I have a very simple process for finding work that I love.
1. Do a bunch of different jobs.
2. Quit the jobs that are boring and suck life from my bones.
3. Keep doing the work that is left over.
Notice that this method of “finding your calling” is all about elimination. You do a bunch of different things, and you just STOP doing things that you don’t like. What is left over? Things that you DO like. A basic mathematical equation of this phenomenon looks something like this:
(All possible work) – (the work that is boring) = (Work that is NOT boring)
I am a great quitter. I am one of the best quitters in the entire world. If there is ever a Quitters Hall of Fame, I will be a first ballot candidate. I have 23,821 different projects that I have begun that I never intend to finish. You know why I quit doing these things? Because they sucked out life and failed to light me on fire. And being a quitter has made me very happy because I quit everything that is boring and that sucks life out of me, which means that everything that is left over is something that lights me with a roaring blaze of intensity. When is the last time you have done work that makes your fingers tingle? For me, it was approximately 0.13 seconds ago, when I wrote that last sentence.
I remember when I was in college, I spent so much time trying to figure out what I was going to do with my life. Well, that was a complete waste of time. It is much easier to figure out what you should NOT be doing in life. Read more »
Maya Frost, author of “The New Global Student”, has spent a significant amount of time encouraging those who might be interested to explore alternative pathways to education, such as going on a global romp. While this may not be an attractive option for some students, there are some key insights in her book about how this sort of experience can have huge benefits for those who are willing to go on the adventure. As more and more schools talk about creating “21st Century Learners”, her insights and her experiences have more and more relevance. It turns out that traveling to Buenos Aires for a semester (even while you are in high school) isn’t as complicated as you think as long as you have a little moxy.
While Maya’s book is written mainly to parents, it has consequences for everyone involved in education. As a teacher, I was curious about how some of her experiences related to my fellow teachers. I asked her a few questions via email and she was generous enough to respond with the following: Read more »
A few weeks ago, I decided to go by the education section and browse the titles. I usually don’t read books from this section because I usually strike out with the books that I find (how many classroom stories can a person handle?) In the process of browsing through the section, I miraculously stumbled upon one of the best books about education I have ever read.
The book is called “The New Global Student” by Maya Frost, and the book contained ideas to which every educator should pay attention. I’m not going to condense a 220 page book into an entire blog post, but here is the scoop.
The author and her husband decided to take their four daughters (three of whom were in high school at the time) for a year of living abroad. They weren’t sure how the credits would work out and what they would do about graduation or college admissions, but they knew they wanted to go on the trip. After trying to make it work out, they ran into red tape that just wasn’t convenient for their plan.

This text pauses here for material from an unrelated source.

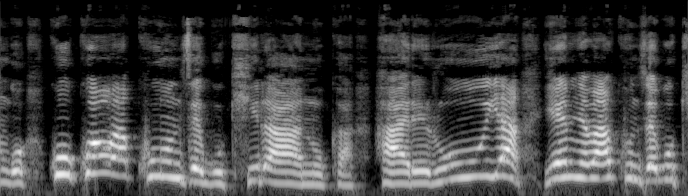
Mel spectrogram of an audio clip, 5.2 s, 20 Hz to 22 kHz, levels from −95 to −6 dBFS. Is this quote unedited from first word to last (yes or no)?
yes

So what did they do? Did they try to change the system? No, they just bailed on the system all together. They stopped listening to what the system said they should do, and they just made decisions that were right for their daughters. They packed their bags and headed on their journey as a family, figuring they would worry about standardized tests, graduation requirements, and earning credits at some point further in the future.
Fast forward to 2-3 years later, and the question is: did the escape work? Were their daughters left to disarray and destitution after “losing” such a grand opportunity to be trained by the American Educational System? Are their daughters some of the thousands of college graduates with freshly-minted degrees but no job offerings? Nope. Their daughters are all-stars. They all entered college early (and didn’t even mess with that whole SAT/ACT thing, leaving the standardized tests in the dust), they were TA’s at the age of 17, and they finished college early. They also accomplished something that is dear to my own heart: THEY DON’T HAVE COLLEGE DEBT! Read more »
I have heard many people make comments along the lines of, “I am so uninformed because I just never have time to read the newspaper” or “I don’t have time to read the newspaper, and therefore, I don’t know what is happening in our world.” These remarks have always been peculiar to me because I hardly ever read the newspaper, but I still consider myself “informed”. I was tired of people somehow linking my duty to be an informed citizen with the amount of time I spend reading a newspaper. I’m a digital learner, and I don’t need a cup of coffee and a newspaper to inform me about what is happening around me.
But instead of dismissing those who think a newspaper is linked to my duty to be an informed citizen, I went on a quest. I took the day off, and instead of working, I actually read my local newspaper (The Indianapolis Star) all the way through. I decided to read every word of every story just so that I could find out what I was missing. Not only did I read every article, but I also went through and calculated what percentage of the newspaper is dedicated to advertisements. I wanted to know if, by not reading the newspaper, whether I was missing news or if I was missing advertisements. I went through every page of the paper and blocked each advertisement and calculated the total surface area of the all the advertisements in the paper just to see how much marketing penetration there is in a newspaper.
So, what did I find out? Read more »